Coverage: Samsung wants to expand its U.S. operation
Samsung Electronics Co. is in talks to expand its manufacturing operations in the United States with a new facility for home appliances.
Jing Cao of Bloomberg News had the story:
“This is a complex process that, like all strategic business decisions, will not be made final until it is determined through proper due diligence and planning that it is the best option for Samsung,” the company said in a statement. A Samsung representative in the U.S. wouldn’t comment beyond confirming the talks and said the company started reviewing options in the country early last fall.
The election of U.S. President Donald Trump influenced Samsung’s interest in a U.S. factory, according to the sources cited by the Journal. Trump campaigned on a promise of creating jobs in the U.S. and bringing back manufacturing, and has threatened to impose stiff tariffs on imports.
Samsung’s de facto chief, Jay Y. Lee was the only executive from a foreign company invited to a tech industry meeting Trump held in December, the Journal said.
Lee was not present at the meeting. He has been embroiled in a corruption scandal in South Korea since late last year and was indicted in February on bribery and embezzlement charges.
Berkeley Lovelace Jr. of CNBC.com reports that some of that production will come from Mexico:
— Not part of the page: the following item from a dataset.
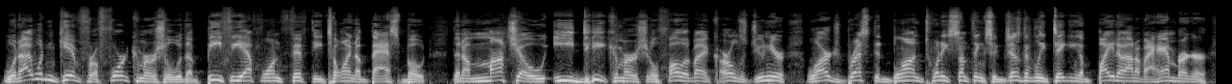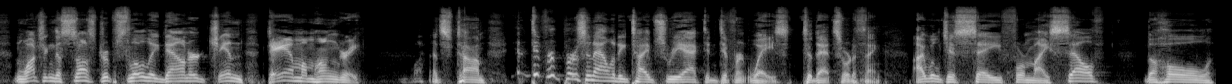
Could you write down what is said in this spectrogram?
What I wouldn't give for a Ford commercial with a beefy F one fifty towing a bass boat, than a macho ED commercial followed by a Carl's Jr. large-breasted blonde twenty something suggestively taking a bite out of a hamburger and watching the sauce drip slowly down her chin. Damn, I'm hungry. what? That's Tom. Different personality types react in different ways to that sort of thing. I will just say for myself, the whole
A Samsung representative told CNBC Thursday morning Asia time that the company was in “preliminary discussions related to opening a new manufacturing facility in the U.S. for home appliances.” The electronics giant began reviewing manufacturing operations early last fall, the representative said.The representative added that no final decisions have been made yet. “This is a complex process that, like all strategic business decisions, will not be made final until it is determined through proper due diligence and planning that is is the best option for Samsung.”Trump has frequently lashed out at U.S. companies for moving operations and jobs to countries such as Mexico. Trump called for a 35-percent border tax on American businesses that move jobs abroad and import products back into the U.S. market.“I certainly support a form of tax on the border,” he told Reuters last month. “What is going to happen is companies are going to come back here, they’re going to build their factories and they’re going to create a lot of jobs and there’s no tax.”
Timothy W. Martin of The Wall Street Journal reported that five states are being considered:
The initial capital investment is expected to be around $300 million, several of the people said, with Samsung shifting some production of oven ranges to the U.S. from Mexico. The move could generate around 500 jobs, those people said.
Talks are continuing and no final decisions have been made, with a start date for oven-range production still undetermined, the people said, so the details may change.
In subsequent years, Samsung could eventually ramp up U.S. manufacturing of refrigerators, washers, dryers and other home appliances, which could make the total investment significantly larger, according to people familiar with the discussions. But no firm deadline or commitment is set for those decisions, the people said.
Samsung’s interest in a U.S. factory was influenced by the election of U.S. President Donald Trump, according to people familiar with the matter. Mr. Trump campaigned on a desire to create more manufacturing jobs in the country—and has threatened potential penalties for companies that don’t comply.